__What you will do__. Word for word, reproduce all entries below, leaving every picture out.

__Data items__.
----

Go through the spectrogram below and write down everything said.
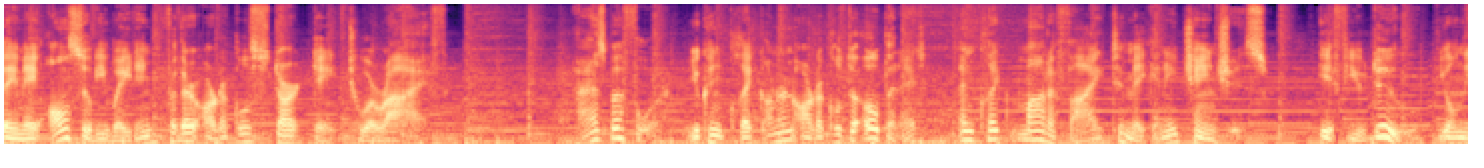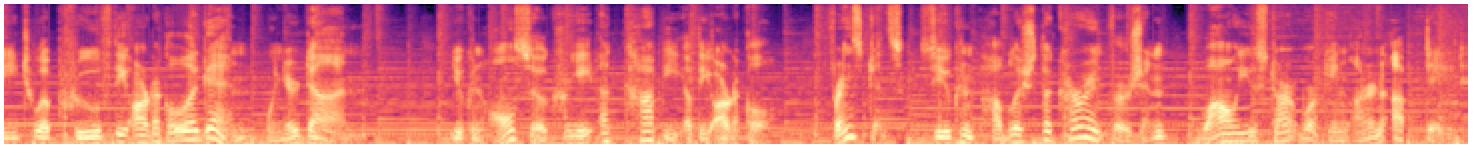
They may also be waiting for their article's start date to arrive. As before, you can click on an article to open it and click Modify to make any changes. If you do, you'll need to approve the article again when you're done. You can also create a copy of the article, for instance, so you can publish the current version while you start working on an update.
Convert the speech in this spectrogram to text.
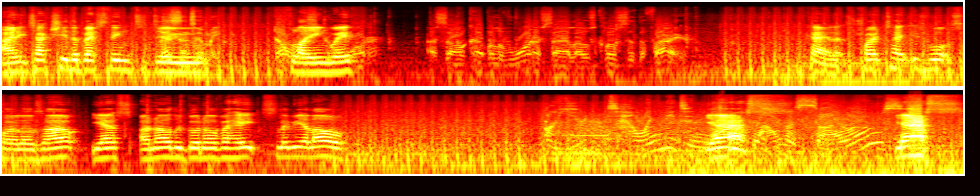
And it's actually the best thing to do. To me. Don't flying waste with. Water. I saw a couple of water silos close to the fire. Okay, let's try to take these water silos out. Yes, I know the gun overheats. Leave me alone. Are you telling me to knock Yes. down the silos? Yes!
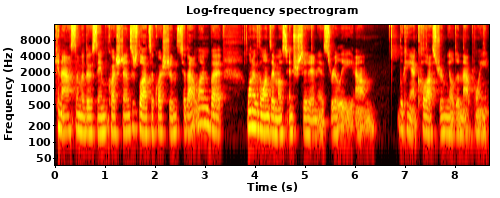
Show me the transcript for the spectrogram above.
can ask some of those same questions. There's lots of questions to that one, but one of the ones I'm most interested in is really um, looking at colostrum yield in that point.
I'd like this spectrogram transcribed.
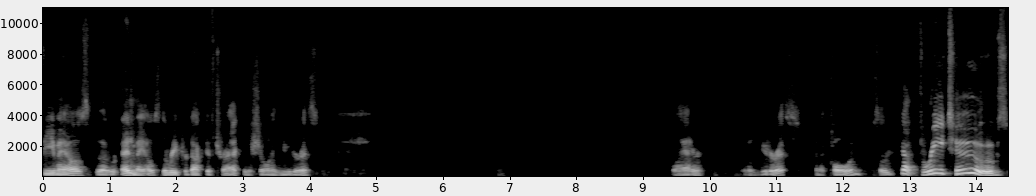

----

__Your response__.
Go through the spectrogram below and write down everything said.
They may also be waiting for their article's start date to arrive. As before, you can click on an article to open it and click Modify to make any changes. If you do, you'll need to approve the article again when you're done. You can also create a copy of the article, for instance, so you can publish the current version while you start working on an update.
Convert the speech in this spectrogram to text.
And it's actually the best thing to do. To me. Don't flying waste with. Water. I saw a couple of water silos close to the fire. Okay, let's try to take these water silos out. Yes, I know the gun overheats. Leave me alone. Are you telling me to knock Yes. down the silos? Yes!
Show me the transcript for the spectrogram above.
can ask some of those same questions. There's lots of questions to that one, but one of the ones I'm most interested in is really um, looking at colostrum yield in that point.
I'd like this spectrogram transcribed.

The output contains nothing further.